Sound Examples

The following eight examples demonstrate some recent applications for our virtual guitar synthesizer realized with the help of PWGLSynth (these projects have been realized in close collaboration with the Laboratory of Acoustics and Audio Signal Processing in Helsinki University of Technology, TKK). Here, different kinds of idiomatic guitar textures were created using the concept of macro notes (presented in the NIME'08 paper "Towards Idiomatic and Flexible Score-based Gestural Control with a Scripting Language" by Laurson and Kuuskankare). Figure 3 shows a realization example based on an excerpt from J. S. Bach's Sarabande.

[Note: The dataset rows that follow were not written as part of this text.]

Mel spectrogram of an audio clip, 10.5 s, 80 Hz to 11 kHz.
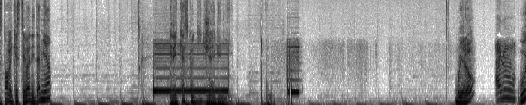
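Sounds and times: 
speech: 0.1 - 1.1, 3.4 - 4.7, 9.1 - 10.5
telephone keypad tones dialing a number: 3.1 - 4.6.

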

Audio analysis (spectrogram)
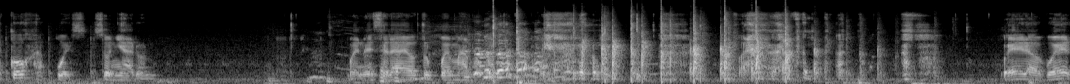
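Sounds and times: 
speech: 0.1 - 1.7, 2.7 - 6.6, 10.2 - 10.6
laughter: 3.1 - 9.4
audience applauding after a poetry reading: 4.9 - 9.1.

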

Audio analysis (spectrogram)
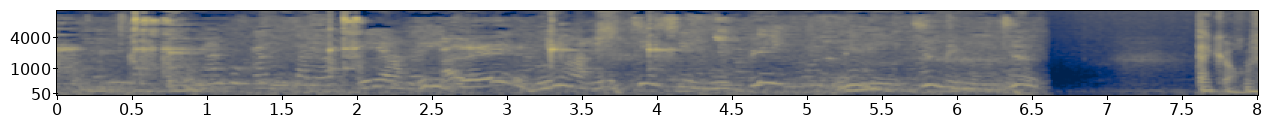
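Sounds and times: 
glasses clinking in a toast at a family table: 0.0 - 4.6
lively overlapping chatter of older women: 0.0 - 6.7.

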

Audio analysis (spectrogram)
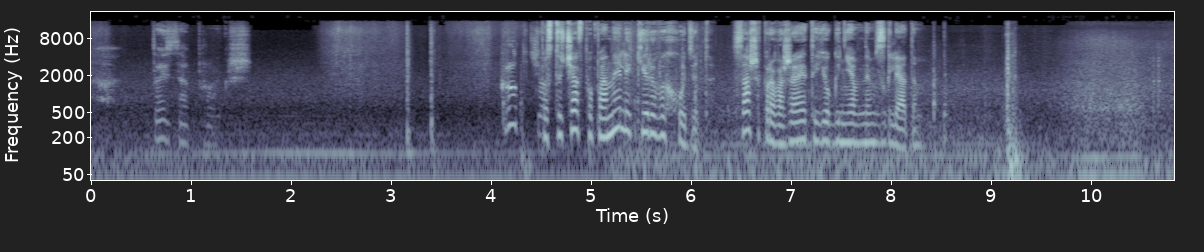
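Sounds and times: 
car pulling away with low engine rumble: 0.0 - 10.8
speech: 0.6 - 1.7, 4.1 - 8.6.

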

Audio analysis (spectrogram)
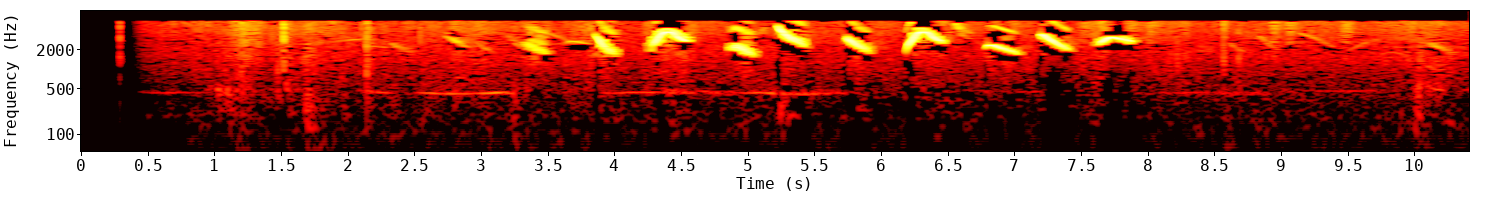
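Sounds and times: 
green-winged saltator song: 2.8 - 8.0.

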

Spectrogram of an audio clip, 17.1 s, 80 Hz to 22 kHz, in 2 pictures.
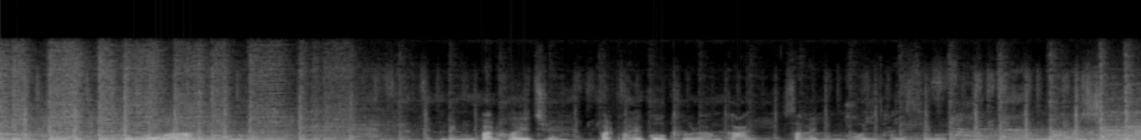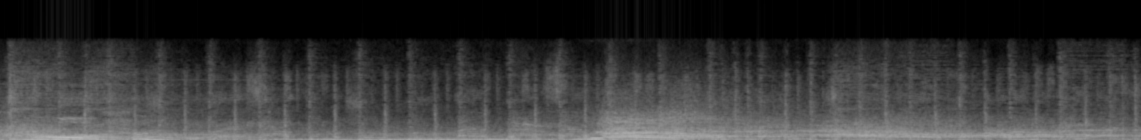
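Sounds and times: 
speech: 1.1 - 1.8, 3.6 - 9.8, 13.0 - 13.9
engine noise of two cars drifting at speed: 7.0 - 17.1
tire squeal of two cars drifting side by side at speed: 12.4 - 17.1.

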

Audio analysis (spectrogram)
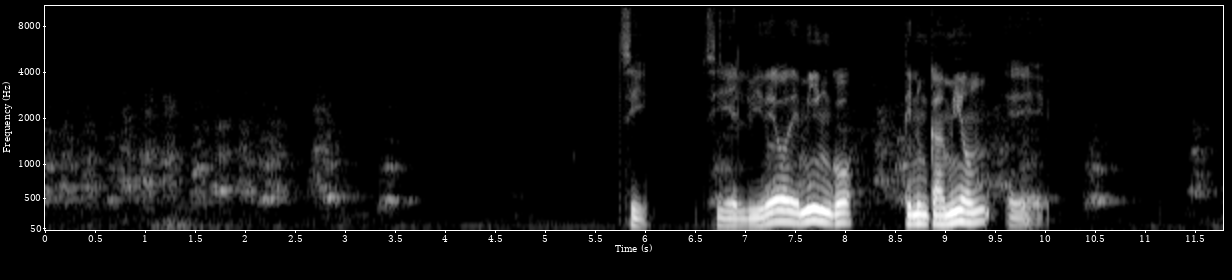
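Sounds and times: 
dogs barking faintly: 0.0 - 4.0, 7.8 - 11.7
speech: 5.8 - 10.1.

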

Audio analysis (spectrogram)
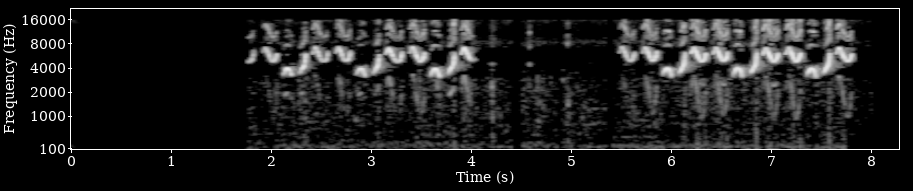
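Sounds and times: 
Java sparrow singing high looping tinkling notes: 1.8 - 4.1, 5.4 - 7.9.

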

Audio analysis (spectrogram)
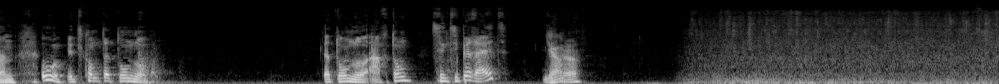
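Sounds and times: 
speech: 0.0 - 1.7, 3.2 - 5.9
rain sound effect: 6.4 - 9.9.

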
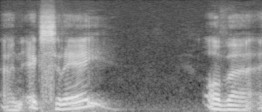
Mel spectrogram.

This example contains macro-note arpeggios and trills, vibrato expressions, a tempo function and a portamento expression. The auxiliary notes generated by the macro note rules are displayed after the main note as red note-heads without stems (listen to exmple 5).

Figure 4 shows another realization example based on an arpeggio study by H. Villa-Lobos. We combine here two notions of timing control: a global one and a local one. A global tempo function (see the break-point function above the staff that is labelled "/time") makes a slow accelerando gesture lasting for 5 measures. This global timing control is reflected in our script where the local duration parameter gets gradually shorter and shorter (listen to exmple 6).

  1. trills mp3
  2. alternating arpeggio gestures based on a harmonic progression mp3
  3. rasgeuado technique simulation mp3
  4. tremolo study (excerpt from Recuerdos de la Alhambra by F. Tarrega) mp3
  5. alternating textures (excerpt from Sarabande in e-minor by J. S. Bach) mp3
  6. arpeggio study (excerpt from Study no 1 by H. Villa-Lobos) mp3
  7. rasgueado effect (excerpt from Concierto de Aranjuez by J. Rodrigo) mp3
  8. trills and scales (excerpt from Concierto de Aranjuez by J. Rodrigo) mp3

Here are some older guitar synthesis examples:

  1. J. S. Bach: Prelude  mp3
  2. J. S. Bach: Loure mp3
  3. N. Paganini: excerpts from Caprice No. 24 mp3
  4. J. A. Muro: Lettera Amorosa mp3
  5. P. Heininen: Kitaraviiva mp3

Here are two virtual 'super guitar' synthesis examples:

  1. arpeggio mp3
  2. P. Heininen: Finale (work in progress) mp3

Here are some other instrument simulations, first the harpsichord model (1), then the clavichord model (2) and finally the guqin model (3):

  1. J. J. Froberger: Gigue (realized by Jonte Knif) mp3
  2. J. J. Froberger: Allemande (realized by Jonte Knif) mp3
  3. various glide, arpeggio, and harmonic textures mp3

The Laboratory of Acoustics and Audio Signal Processing webpage contains more sound examples and technical information concerning the instrument models.